_RECORDS FOR THE EXERCISE_.

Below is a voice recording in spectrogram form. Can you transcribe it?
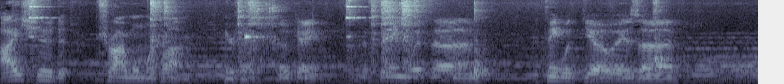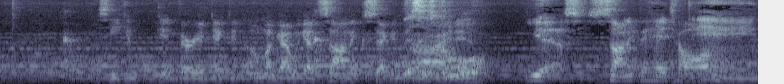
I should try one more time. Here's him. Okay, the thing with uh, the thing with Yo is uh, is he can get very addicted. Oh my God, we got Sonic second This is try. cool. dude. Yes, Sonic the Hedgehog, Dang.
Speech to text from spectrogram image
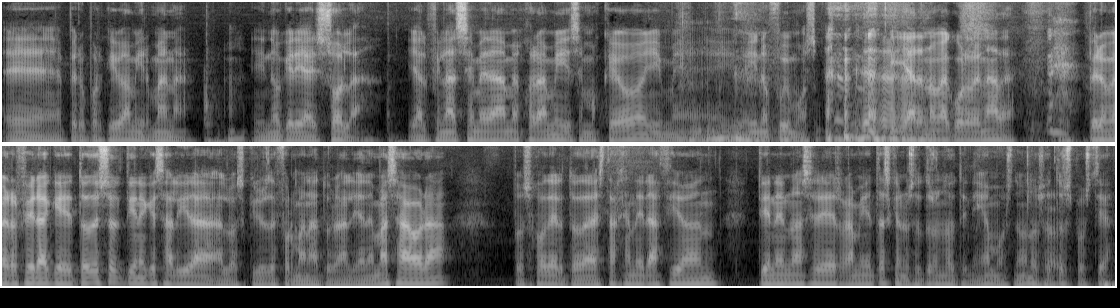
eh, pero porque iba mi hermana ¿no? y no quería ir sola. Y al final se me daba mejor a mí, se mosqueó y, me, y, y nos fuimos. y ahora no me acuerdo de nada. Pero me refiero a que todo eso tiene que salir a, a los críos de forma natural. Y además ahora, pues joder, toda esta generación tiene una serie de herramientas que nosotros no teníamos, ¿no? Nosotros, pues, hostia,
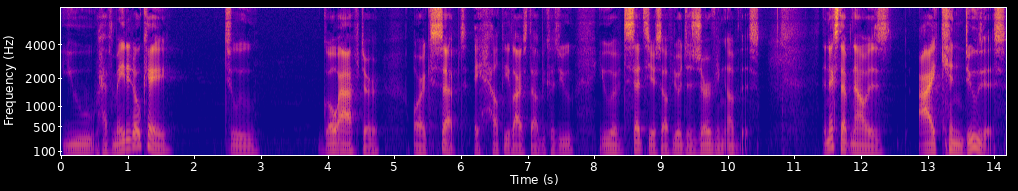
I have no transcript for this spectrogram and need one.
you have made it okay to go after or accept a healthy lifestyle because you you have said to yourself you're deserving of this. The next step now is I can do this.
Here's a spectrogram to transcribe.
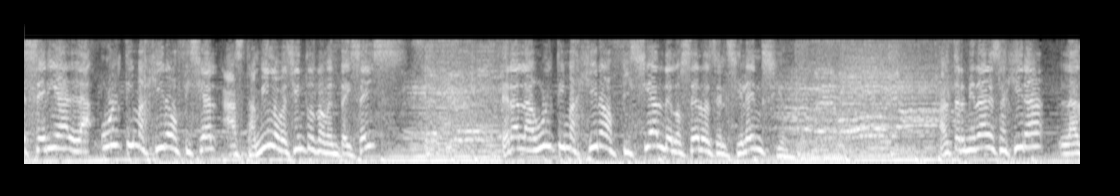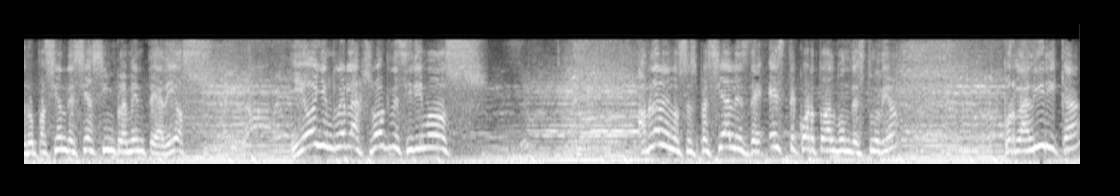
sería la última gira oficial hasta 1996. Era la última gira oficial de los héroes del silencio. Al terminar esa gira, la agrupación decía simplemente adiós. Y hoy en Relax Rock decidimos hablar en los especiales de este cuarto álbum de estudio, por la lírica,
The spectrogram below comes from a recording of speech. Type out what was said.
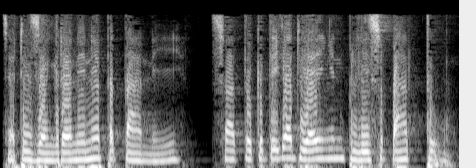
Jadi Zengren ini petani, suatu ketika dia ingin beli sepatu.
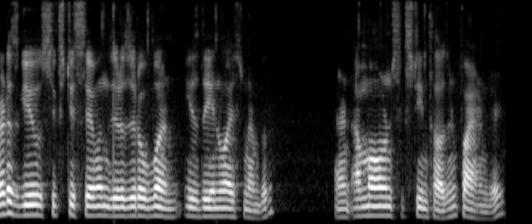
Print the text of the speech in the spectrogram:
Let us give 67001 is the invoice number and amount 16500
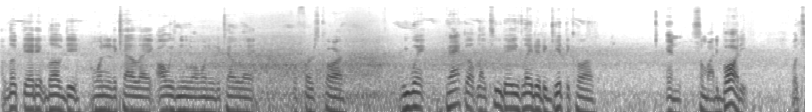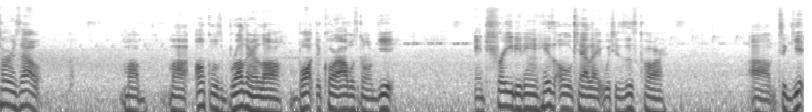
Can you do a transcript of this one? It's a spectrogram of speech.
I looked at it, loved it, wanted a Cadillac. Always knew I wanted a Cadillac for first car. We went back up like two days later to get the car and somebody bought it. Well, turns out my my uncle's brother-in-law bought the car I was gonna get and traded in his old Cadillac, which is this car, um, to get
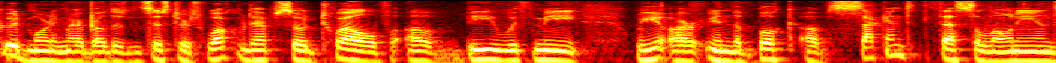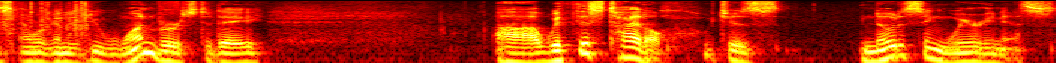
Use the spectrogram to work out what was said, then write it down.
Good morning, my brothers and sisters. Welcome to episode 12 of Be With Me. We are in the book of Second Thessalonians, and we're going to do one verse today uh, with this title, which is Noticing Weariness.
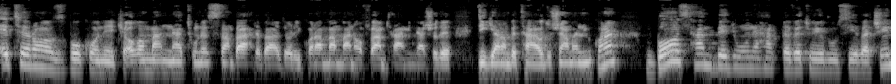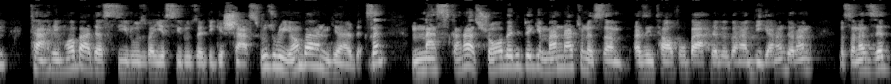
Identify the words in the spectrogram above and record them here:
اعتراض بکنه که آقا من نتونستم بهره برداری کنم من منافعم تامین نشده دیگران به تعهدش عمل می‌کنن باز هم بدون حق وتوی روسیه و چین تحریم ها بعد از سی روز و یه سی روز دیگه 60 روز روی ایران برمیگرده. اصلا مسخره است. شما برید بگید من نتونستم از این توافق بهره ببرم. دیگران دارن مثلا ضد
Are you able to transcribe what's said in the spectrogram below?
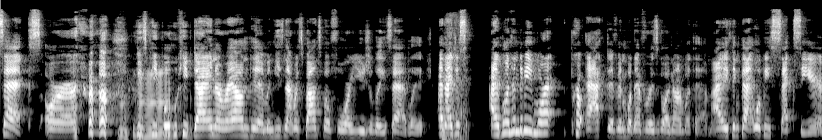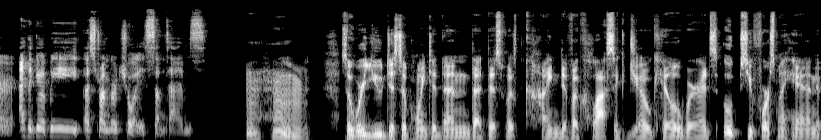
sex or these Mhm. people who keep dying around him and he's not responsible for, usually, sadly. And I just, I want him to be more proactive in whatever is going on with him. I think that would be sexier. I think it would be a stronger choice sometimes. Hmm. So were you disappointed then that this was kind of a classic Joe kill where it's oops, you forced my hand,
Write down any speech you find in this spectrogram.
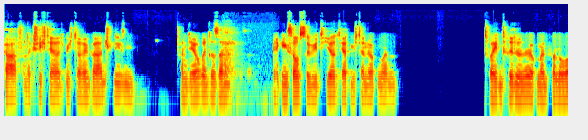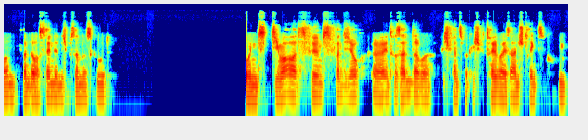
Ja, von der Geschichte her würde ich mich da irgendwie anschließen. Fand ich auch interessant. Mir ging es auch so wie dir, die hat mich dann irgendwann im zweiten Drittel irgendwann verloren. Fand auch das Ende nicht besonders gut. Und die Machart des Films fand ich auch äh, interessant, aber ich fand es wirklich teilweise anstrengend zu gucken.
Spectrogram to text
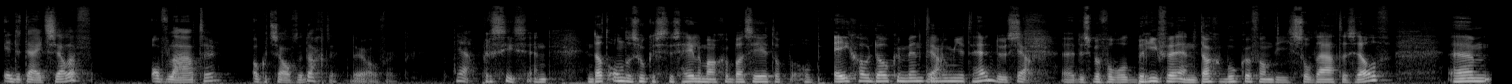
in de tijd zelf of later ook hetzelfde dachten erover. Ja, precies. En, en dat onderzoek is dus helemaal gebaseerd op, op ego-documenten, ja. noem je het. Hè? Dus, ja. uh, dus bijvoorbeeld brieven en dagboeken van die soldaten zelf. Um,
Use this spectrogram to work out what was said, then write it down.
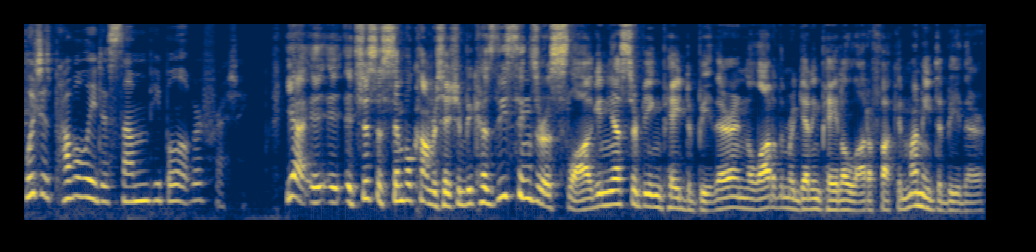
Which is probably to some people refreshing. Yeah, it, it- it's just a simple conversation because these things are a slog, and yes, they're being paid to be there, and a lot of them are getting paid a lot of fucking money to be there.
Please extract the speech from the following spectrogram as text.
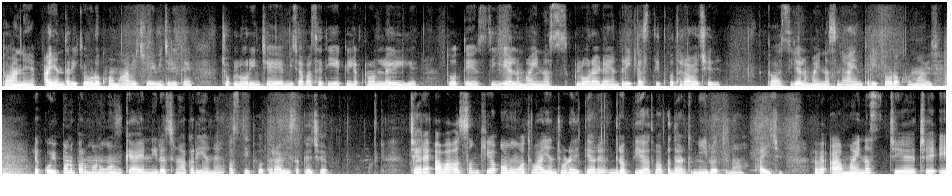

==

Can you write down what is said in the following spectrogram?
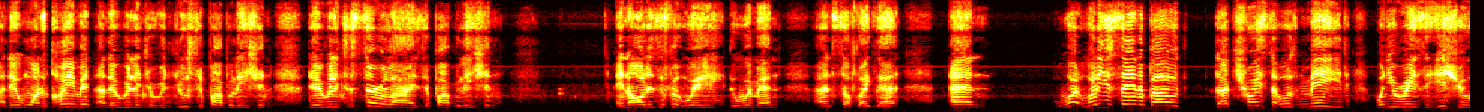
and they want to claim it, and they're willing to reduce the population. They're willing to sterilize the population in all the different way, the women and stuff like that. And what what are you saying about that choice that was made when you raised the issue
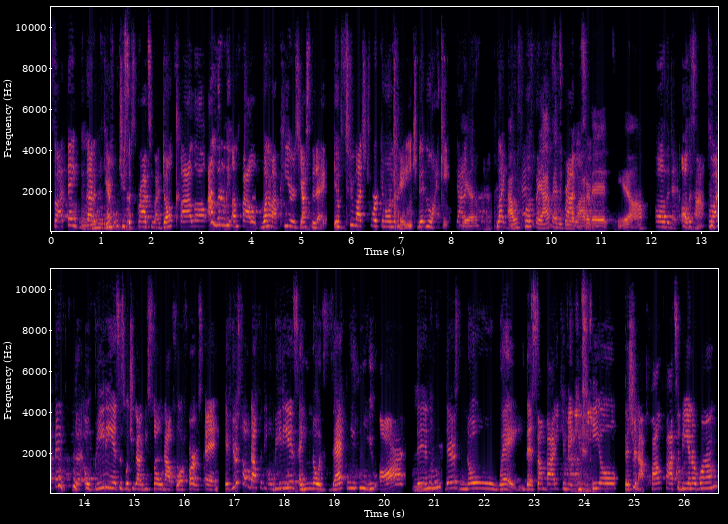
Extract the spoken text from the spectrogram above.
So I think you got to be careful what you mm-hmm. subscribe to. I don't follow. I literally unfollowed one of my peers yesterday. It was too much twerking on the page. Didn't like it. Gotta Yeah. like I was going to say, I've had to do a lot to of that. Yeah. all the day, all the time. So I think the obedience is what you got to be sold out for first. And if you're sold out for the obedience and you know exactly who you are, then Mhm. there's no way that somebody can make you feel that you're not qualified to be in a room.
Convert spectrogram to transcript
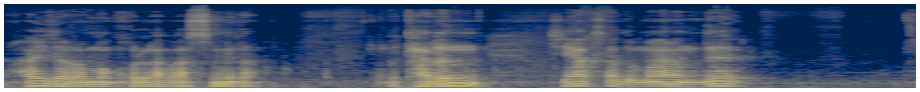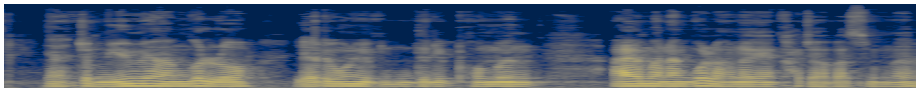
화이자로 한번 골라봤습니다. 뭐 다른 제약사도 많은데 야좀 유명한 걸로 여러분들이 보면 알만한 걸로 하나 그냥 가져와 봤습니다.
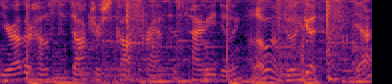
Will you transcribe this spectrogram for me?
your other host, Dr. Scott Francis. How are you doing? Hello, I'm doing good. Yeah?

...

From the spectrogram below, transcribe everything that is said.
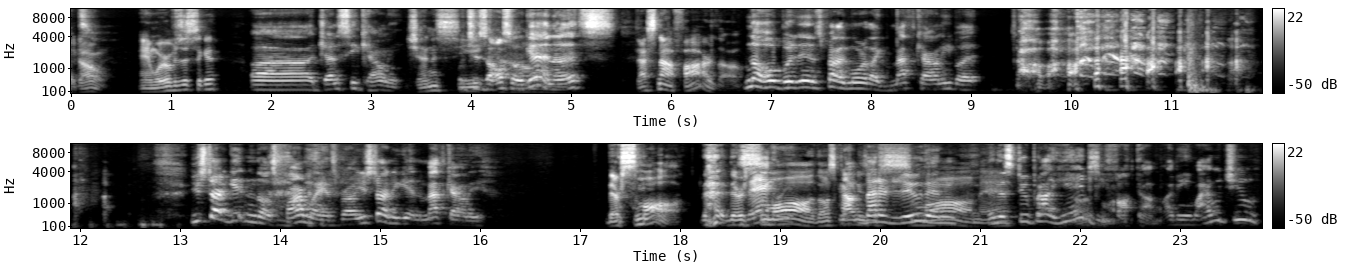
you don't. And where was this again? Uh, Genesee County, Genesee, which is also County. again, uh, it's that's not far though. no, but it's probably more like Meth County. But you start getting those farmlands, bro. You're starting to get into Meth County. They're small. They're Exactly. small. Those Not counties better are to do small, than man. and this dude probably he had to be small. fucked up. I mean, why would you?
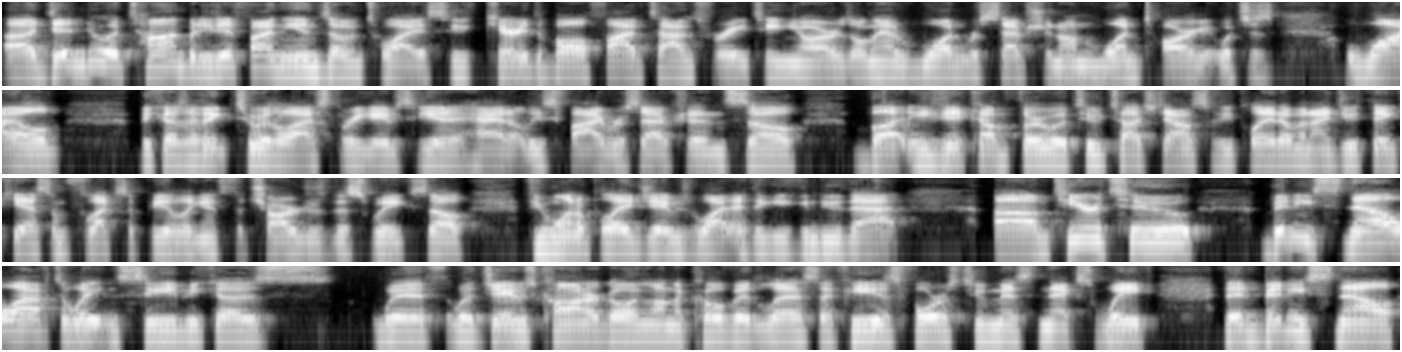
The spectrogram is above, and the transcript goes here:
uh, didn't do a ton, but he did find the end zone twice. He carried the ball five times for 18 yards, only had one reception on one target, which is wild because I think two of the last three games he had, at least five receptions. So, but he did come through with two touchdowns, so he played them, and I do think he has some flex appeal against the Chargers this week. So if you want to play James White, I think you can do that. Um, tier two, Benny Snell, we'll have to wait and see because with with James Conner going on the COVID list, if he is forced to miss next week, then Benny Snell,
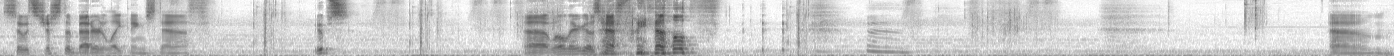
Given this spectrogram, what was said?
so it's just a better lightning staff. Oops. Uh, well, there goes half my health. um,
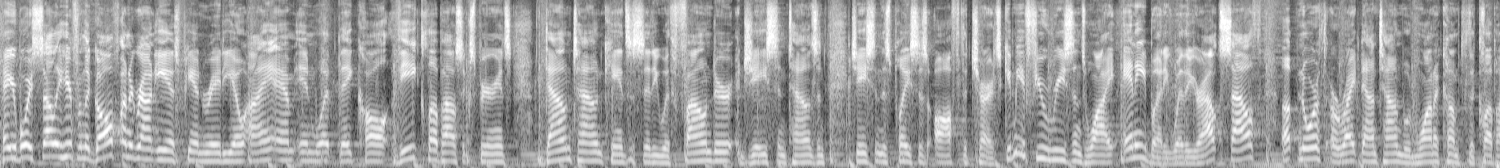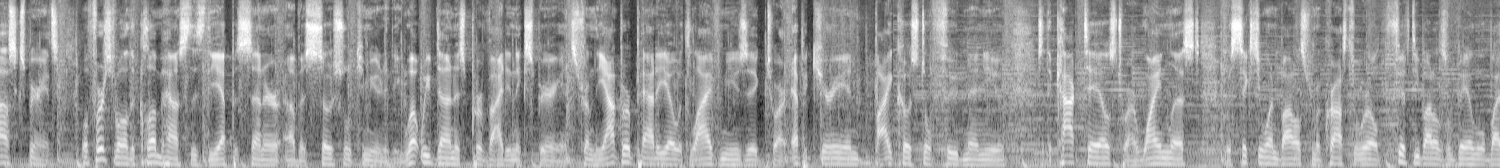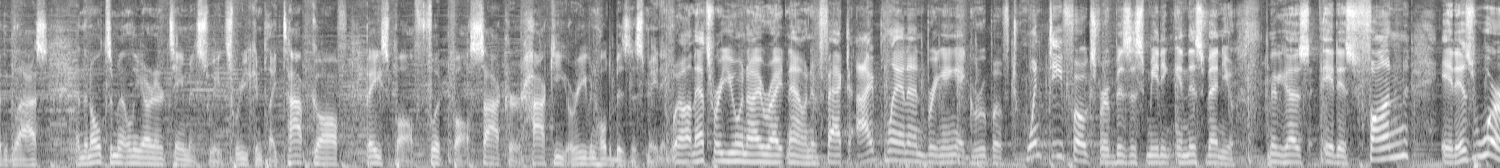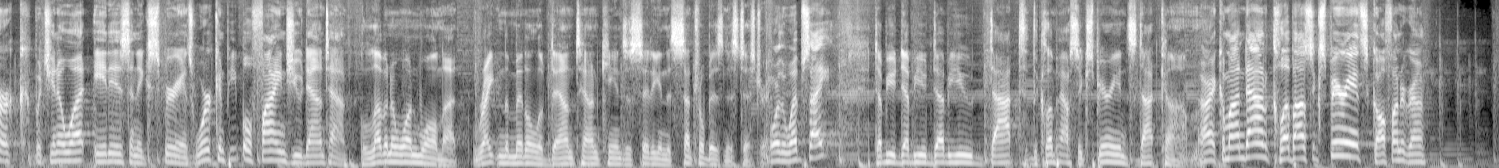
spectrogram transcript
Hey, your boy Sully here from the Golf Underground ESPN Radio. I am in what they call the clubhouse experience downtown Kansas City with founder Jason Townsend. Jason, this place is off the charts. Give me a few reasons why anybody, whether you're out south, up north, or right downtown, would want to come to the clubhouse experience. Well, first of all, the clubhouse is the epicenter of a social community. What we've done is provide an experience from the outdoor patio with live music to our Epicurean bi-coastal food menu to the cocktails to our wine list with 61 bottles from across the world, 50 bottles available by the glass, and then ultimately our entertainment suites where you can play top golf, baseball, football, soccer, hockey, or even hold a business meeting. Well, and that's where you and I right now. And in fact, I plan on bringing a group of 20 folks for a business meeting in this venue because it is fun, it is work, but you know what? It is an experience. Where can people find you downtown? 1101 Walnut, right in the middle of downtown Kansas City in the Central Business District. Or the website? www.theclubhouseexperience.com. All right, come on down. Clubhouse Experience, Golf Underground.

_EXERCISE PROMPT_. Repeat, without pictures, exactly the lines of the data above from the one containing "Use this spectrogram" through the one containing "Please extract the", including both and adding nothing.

_RESULT OF THE EXERCISE_.
Use this spectrogram to work out what was said, then write it down.
Which is probably to some people refreshing. Yeah, it, it- it's just a simple conversation because these things are a slog, and yes, they're being paid to be there, and a lot of them are getting paid a lot of fucking money to be there.
Please extract the speech from the following spectrogram as text.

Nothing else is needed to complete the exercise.